• WHAT YOU WILL DO
When you print the records below, keep every word exact and leave out the images.

• RECORD SET
_ _ _ _ _

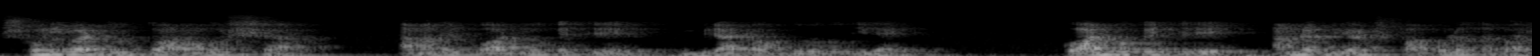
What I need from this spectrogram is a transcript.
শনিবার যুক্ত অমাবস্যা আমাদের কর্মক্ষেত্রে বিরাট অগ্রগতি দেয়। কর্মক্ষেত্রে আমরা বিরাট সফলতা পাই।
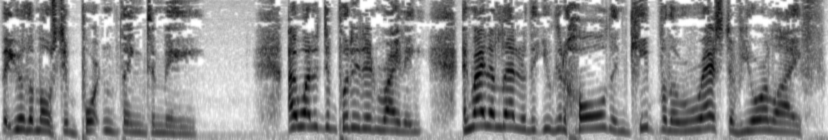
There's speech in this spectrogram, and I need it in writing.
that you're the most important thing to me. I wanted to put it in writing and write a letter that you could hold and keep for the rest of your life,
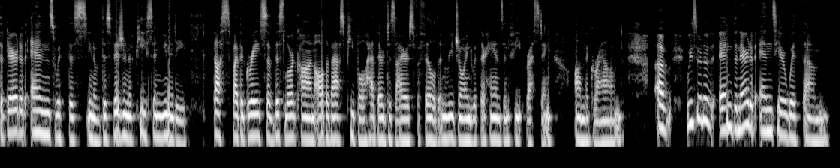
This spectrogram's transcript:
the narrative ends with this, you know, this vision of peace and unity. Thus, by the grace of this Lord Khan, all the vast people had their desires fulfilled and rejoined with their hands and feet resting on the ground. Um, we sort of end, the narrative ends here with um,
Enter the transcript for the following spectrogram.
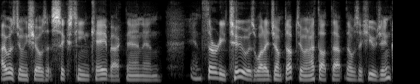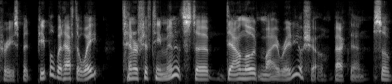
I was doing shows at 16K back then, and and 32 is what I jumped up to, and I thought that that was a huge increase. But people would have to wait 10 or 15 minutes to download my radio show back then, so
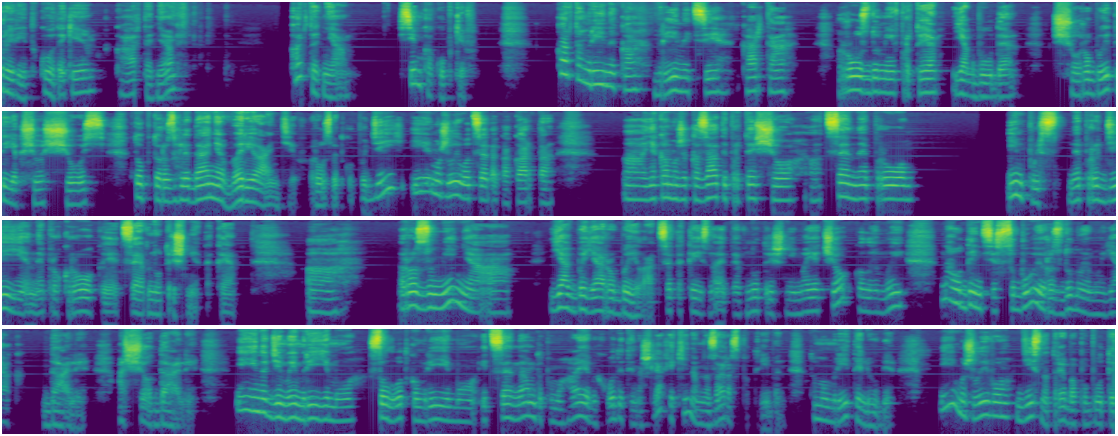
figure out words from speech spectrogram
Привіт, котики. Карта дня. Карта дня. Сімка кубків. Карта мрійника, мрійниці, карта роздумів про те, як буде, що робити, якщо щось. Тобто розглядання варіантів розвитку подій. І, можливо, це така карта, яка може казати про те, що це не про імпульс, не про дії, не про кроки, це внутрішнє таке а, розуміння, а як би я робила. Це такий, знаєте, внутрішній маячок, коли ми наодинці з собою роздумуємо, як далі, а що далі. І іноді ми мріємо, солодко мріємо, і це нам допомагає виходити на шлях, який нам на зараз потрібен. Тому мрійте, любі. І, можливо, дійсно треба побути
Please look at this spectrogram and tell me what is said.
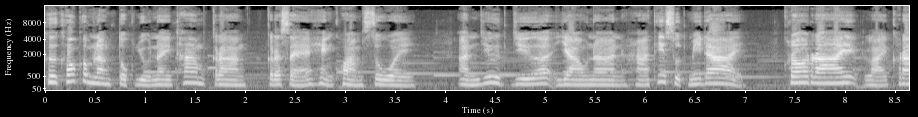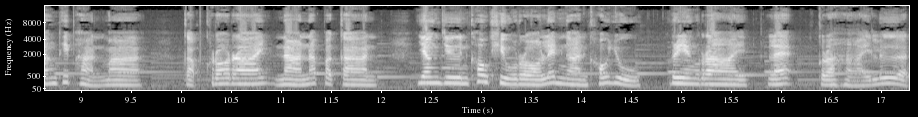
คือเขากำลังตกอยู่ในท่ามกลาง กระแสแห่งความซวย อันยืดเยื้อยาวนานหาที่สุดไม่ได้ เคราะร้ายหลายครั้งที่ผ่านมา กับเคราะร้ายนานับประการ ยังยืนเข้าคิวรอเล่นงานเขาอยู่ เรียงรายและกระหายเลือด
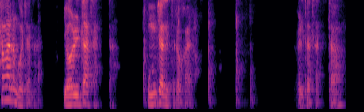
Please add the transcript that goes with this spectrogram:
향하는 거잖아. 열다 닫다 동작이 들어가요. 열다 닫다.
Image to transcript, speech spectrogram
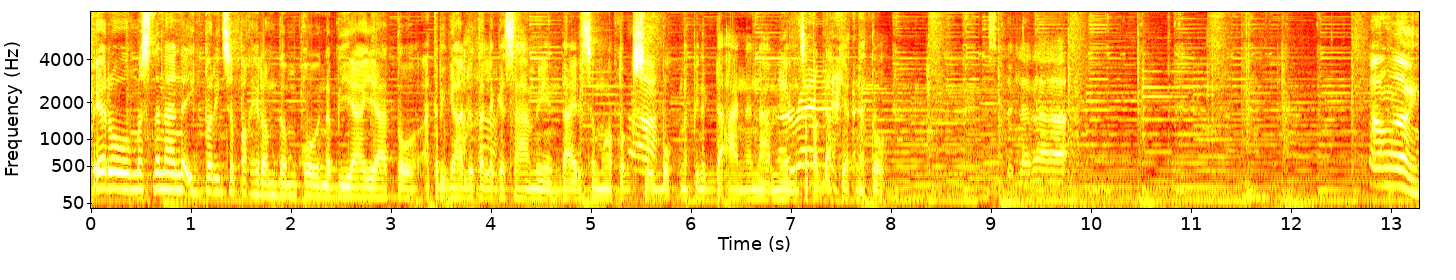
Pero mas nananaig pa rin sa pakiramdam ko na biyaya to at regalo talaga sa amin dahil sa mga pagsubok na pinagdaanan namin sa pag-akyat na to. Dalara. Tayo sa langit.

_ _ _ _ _

• EXERCISE SOLUTION
What I need from this spectrogram is a transcript.
শনিবার যুক্ত অমাবস্যা আমাদের কর্মক্ষেত্রে বিরাট অগ্রগতি দেয়। কর্মক্ষেত্রে আমরা বিরাট সফলতা পাই।
There's speech in this spectrogram, and I need it in writing.
that you're the most important thing to me. I wanted to put it in writing and write a letter that you could hold and keep for the rest of your life,
This spectrogram's transcript:
the narrative ends with this, you know, this vision of peace and unity. Thus, by the grace of this Lord Khan, all the vast people had their desires fulfilled and rejoined with their hands and feet resting on the ground. Um, we sort of end, the narrative ends here with um,
Enter the transcript for the following spectrogram.
I was doing shows at 16K back then, and and 32 is what I jumped up to, and I thought that that was a huge increase. But people would have to wait 10 or 15 minutes to download my radio show back then, so
figure out words from speech spectrogram
Привіт, котики. Карта дня. Карта дня. Сімка кубків. Карта мрійника, мрійниці, карта роздумів про те, як буде, що робити, якщо щось. Тобто розглядання варіантів розвитку подій. І, можливо, це така карта, яка може казати про те, що це не про імпульс, не про дії, не про кроки, це внутрішнє таке а, розуміння, а як би я робила. Це такий, знаєте, внутрішній маячок, коли ми наодинці з собою роздумуємо, як далі, а що далі. І іноді ми мріємо, солодко мріємо, і це нам допомагає виходити на шлях, який нам на зараз потрібен. Тому мрійте, любі. І, можливо, дійсно треба побути
Please look at this spectrogram and tell me what is said.
คือเขากำลังตกอยู่ในท่ามกลาง กระแสแห่งความซวย อันยืดเยื้อยาวนานหาที่สุดไม่ได้ เคราะร้ายหลายครั้งที่ผ่านมา กับเคราะร้ายนานับประการ ยังยืนเข้าคิวรอเล่นงานเขาอยู่ เรียงรายและกระหายเลือด
Please add the transcript that goes with this spectrogram:
향하는 거잖아. 열다 닫다 동작이 들어가요. 열다 닫다.
Image to transcript, speech spectrogram
Pero mas nananaig pa rin sa pakiramdam ko na biyaya to at regalo talaga sa amin dahil sa mga pagsubok na pinagdaanan namin sa pag-akyat na to. Dalara. Tayo sa langit.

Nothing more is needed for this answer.